Please provide a valid email address.

You’re all set!
Comments
Show Comments
The Democrats debated Thursday night. Get caught up on the race.
The Post's Chris Cillizza on the Democratic debate...
On Clinton: She poked a series of holes in Sanders's health-care proposal and broadly cast him as someone who talks a big game but simply can't hope to achieve his goals.

On Sanders: If the challenge was to show that he could be a candidate for people other than those who already love him, he didn't make much progress toward that goal. But he did come across as more well-versed on foreign policy than in debates past.
The PBS debate in 3 minutes
Quoted
We are in vigorous agreement here.
Hillary Clinton, during the PBS Democratic debate, a night in which she and Sanders shared many of the same positions on issues
South Carolina polling averages
Donald Trump leads in the polls as he faces rivals Marco Rubio and Ted Cruz heading into the S.C. GOP primary on Feb. 20.
South Carolina polling averages
The S.C. Democratic primary is Feb. 27. Clinton has a significant lead in the state, whose primary falls one week after the party's Nevada caucuses.
62% 33%
Fact Checker
Trump’s claim that his border wall would cost $8 billion
The billionaire's claim is highly dubious. Based on the costs of the Israeli security barrier (which is mostly fence) and the cost of the relatively simple fence already along the U.S.-Mexico border, an $8 billion price tag is simply not credible.
Pinocchio Pinocchio Pinocchio Pinocchio
Upcoming debates
Feb 13: GOP debate

on CBS News, in South Carolina

Feb. 25: GOP debate

on CNN, in Houston, Texas

March 3: GOP debate

on Fox News, in Detroit, Mich.

Campaign 2016
Where the race stands
Most Read

politics

federal_government

Success! Check your inbox for details.

See all newsletters

Close video player
Now Playing

To keep reading, please enter your email address.

You’ll also receive from The Washington Post:
  • A free 6-week digital subscription
  • Our daily newsletter in your inbox

Please enter a valid email address

I have read and agree to the Terms of Service and Privacy Policy.
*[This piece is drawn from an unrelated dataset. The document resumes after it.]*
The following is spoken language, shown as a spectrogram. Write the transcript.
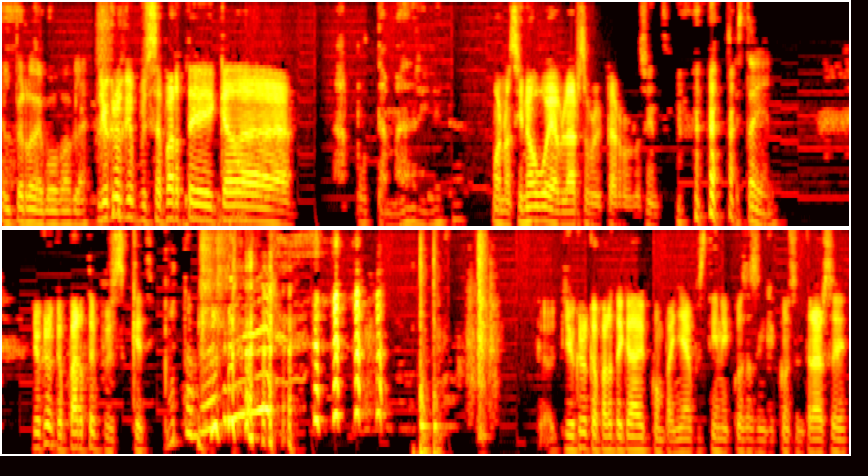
El perro de Bob habla. Yo creo que pues aparte cada... Ah, puta madre, neta. Bueno, si no voy a hablar sobre el perro, lo siento. Está bien. Yo creo que aparte pues que... Puta madre. Yo creo que aparte cada compañía pues tiene cosas en que concentrarse.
Please indicate agreement.

Thank you.

Check your inbox. We’ve sent an email explaining how to set up an account and activate your free digital subscription.